By Mary Pringle for Island Eye News
With so many people living on the coast, problems for our wildlife are caused by trash that floats in the water or is found on the shore. Not only sea turtles but shorebirds and marine mammals are killed by debris every year.
In April of this year an endangered leatherback turtle washed ashore near Wadmalaw Creek. These huge turtles have shells about six feet long and weigh about 1,500 lbs and their main diet staple is jellyfish which resemble plastic bags in the water. A necropsy showed that it had a large plastic bag in its digestive tract, which was the probable cause of death. In June of 2009 an 800 lb. pigmy sperm whale and her calf were found in shallow water at the harbor end of Sullivan’s Island. Officials at NOAA reported the mother was dying from having a large plastic bag in her stomach, and the baby whale was beaching itself to stay with her.
Turtle Team members who patrolled on July 5 this season reported that some parts of our beach were severely littered after the holiday celebrations.
Normally they carry bags and clean up the beach, but there was just too much for them this time.
According to the South Carolina Department of Health and Environmental Control each year tons of plastic and other litter are tossed into rivers, left on beaches, or dumped overboard from recreational and commercial vessels. Litter not only looks bad, but can put people and wildlife in danger. Marine debris can last a long time. When several members of the Turtle Team visited the Gumbo Limbo Nature Center in Boca Raton, Florida several years ago, we saw a display that gave the following information about decomposition times of common beach litter:
• Cigarette Butts: 1-5 years. Of 6.2 million items of beach debris collected worldwide on a single day, 1.6 million were cigarette-related.
• Plastic Bags: 10-20 years. 60,000 plastic bags are used every 5 seconds in this country with a relatively small percentage being recycled. Plastic bags blow out of trash receptacles and landfills often ending up in waterways. Reusable bags can help reduce this problem.
• Tin Cans: 50 years. They are made of tinplate or tin-coated steel. They can and should be recycled.
• Styrofoam Cups: 50 years. Polystyrene is a petroleum based plastic used for making cups, plates and containers. It has been classified as a possible human carcinogen by the EPA.

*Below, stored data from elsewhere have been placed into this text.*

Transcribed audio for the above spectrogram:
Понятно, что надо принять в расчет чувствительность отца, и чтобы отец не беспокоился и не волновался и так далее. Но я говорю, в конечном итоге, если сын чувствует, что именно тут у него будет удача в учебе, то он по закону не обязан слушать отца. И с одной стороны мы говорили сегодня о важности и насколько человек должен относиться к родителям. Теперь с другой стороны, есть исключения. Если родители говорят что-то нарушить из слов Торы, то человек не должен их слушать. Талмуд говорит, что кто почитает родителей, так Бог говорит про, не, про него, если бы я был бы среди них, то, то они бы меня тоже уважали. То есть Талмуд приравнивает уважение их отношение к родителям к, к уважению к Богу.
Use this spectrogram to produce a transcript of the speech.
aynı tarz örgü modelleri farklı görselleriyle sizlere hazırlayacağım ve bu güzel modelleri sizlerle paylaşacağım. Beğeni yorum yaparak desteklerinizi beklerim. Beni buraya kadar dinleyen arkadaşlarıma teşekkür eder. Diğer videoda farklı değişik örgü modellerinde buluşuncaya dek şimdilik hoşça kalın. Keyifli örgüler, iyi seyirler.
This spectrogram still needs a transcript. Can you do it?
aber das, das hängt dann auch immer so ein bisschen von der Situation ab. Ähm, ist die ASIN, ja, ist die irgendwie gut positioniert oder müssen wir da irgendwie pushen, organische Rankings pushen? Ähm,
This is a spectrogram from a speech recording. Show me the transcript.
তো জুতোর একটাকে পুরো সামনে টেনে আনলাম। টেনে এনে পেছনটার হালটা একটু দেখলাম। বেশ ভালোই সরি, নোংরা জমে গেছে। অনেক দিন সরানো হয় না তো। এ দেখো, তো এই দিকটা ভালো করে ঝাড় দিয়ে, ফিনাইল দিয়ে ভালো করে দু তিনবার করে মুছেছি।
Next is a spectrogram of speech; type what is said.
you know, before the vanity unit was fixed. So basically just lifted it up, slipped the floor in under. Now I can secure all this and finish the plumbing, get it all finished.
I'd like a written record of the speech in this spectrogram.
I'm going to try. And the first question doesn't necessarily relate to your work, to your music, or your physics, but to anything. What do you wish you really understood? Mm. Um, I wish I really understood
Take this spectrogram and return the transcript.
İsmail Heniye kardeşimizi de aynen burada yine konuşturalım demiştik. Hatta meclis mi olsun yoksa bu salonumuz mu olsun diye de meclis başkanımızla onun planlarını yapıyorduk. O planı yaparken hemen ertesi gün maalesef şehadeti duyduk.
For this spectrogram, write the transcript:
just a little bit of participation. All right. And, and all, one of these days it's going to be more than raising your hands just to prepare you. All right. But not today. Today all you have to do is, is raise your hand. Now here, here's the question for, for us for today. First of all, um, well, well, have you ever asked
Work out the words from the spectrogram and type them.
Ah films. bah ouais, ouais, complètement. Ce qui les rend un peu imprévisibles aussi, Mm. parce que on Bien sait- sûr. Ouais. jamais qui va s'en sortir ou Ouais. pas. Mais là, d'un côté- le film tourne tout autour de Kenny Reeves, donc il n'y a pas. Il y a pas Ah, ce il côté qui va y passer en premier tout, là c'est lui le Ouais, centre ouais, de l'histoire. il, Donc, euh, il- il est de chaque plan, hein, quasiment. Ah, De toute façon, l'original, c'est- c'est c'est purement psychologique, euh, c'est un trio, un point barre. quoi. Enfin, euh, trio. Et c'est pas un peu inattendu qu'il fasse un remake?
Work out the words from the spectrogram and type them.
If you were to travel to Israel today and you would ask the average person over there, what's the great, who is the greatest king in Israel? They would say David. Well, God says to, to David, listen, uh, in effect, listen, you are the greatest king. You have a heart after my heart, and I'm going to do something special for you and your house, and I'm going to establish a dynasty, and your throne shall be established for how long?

• Balloons: Latex 1 year, Mylar 50-100 years. Thousands of released balloons end up in the water every year. Marine animals often mistake them for food and become entangled in the string. Balloon releases have been banned in some states including Florida, California, Virginia, and Texas.

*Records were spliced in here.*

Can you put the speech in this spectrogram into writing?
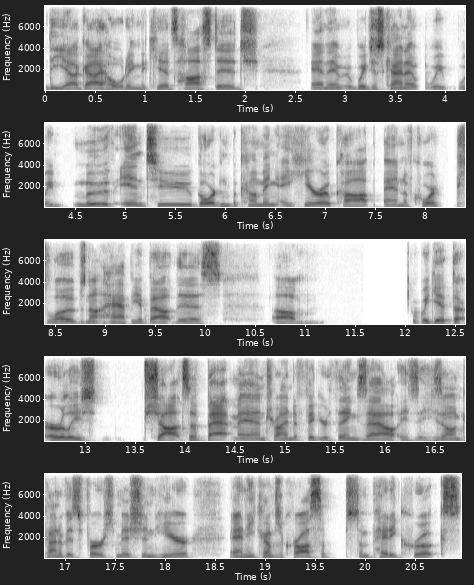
the uh, guy holding the kids hostage. And then we just kind of we we move into Gordon becoming a hero cop, and of course Loeb's not happy about this. Um, we get the early s- shots of Batman trying to figure things out. He's he's on kind of his first mission here, and he comes across a, some petty crooks,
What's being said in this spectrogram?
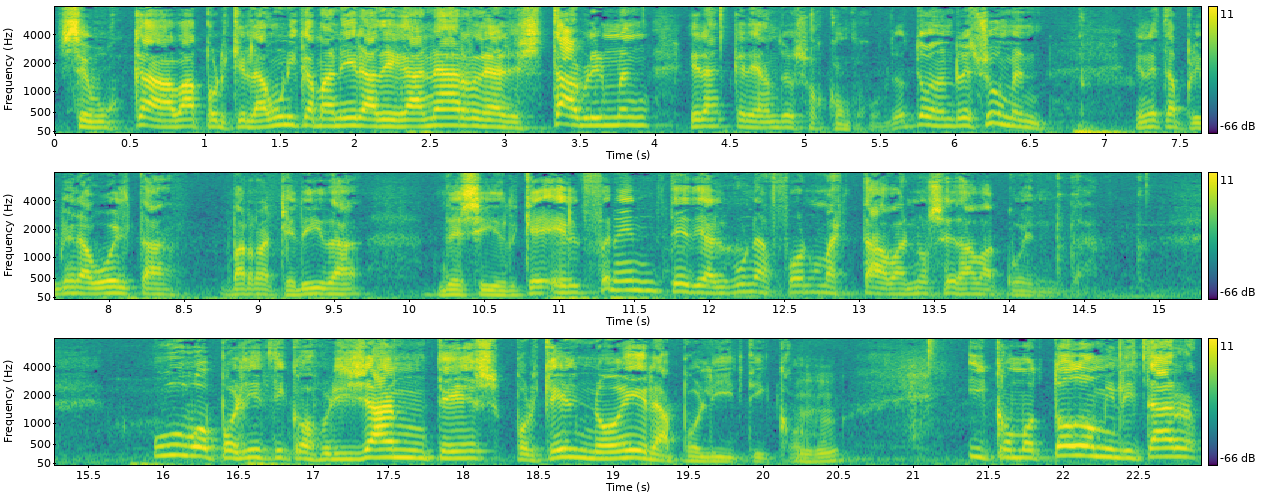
se buscaba, porque la única manera de ganarle al establishment era creando esos conjuntos. Entonces, en resumen, en esta primera vuelta, barra querida, decir que el frente de alguna forma estaba, no se daba cuenta. Hubo políticos brillantes, porque él no era político. Y como todo militar,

• Aluminum Cans: 80-200 years. These are made from bauxite, a natural mineral. Mining bauxite causes negative impacts on the environment, but it can be recycled endlessly without losing its pure properties.
• Plastic Bottles: 450 years. Two million plastic bottles are used in the US every 5 minutes. These break down into tiny toxic particles that are eaten by fish, shrimp, turtles and other animals eventually reaching all the way up the food chain to humans. Stainless steel bottles are safer for you and the environment.
• Disposable Diapers: 450 years. Each year 450 billion diapers are disposed of each year. A typical infant will go through an average of 8-10,000 diapers. Cloth diapers have a much smaller ecological footprint.
• Fishing line: 600 years. An estimated 100,000 marine mammals as well as sea turtles choke on or become entangled in marine debris, including monofilament line each year. (There are recycling receptacles where this can be deposited. Look for a large white PVC pipe with an SCDNR logo on it at boat landings, Breach Inlet, marinas, and the fishing pier in our area. Every fall I ship a large box of this to Iowa to be recycled.)
What can we do to help? The Marine Debris Fact Sheet of SCDHEC says that reducing marine debris means reducing the amount of waste we generate and disposing of it properly. Don’t litter. If you see litter, pick it up and recycle. If not, dispose of it properly.
Cut the rings of six-pack holders. This lowers the risk of entanglement if the holder makes it out to sea. Participate in local beach, river, and coastal clean ups.
Mary Pringle is the Project Leader for the Island Turtle Team of Isle of Palms & Sullivan’s.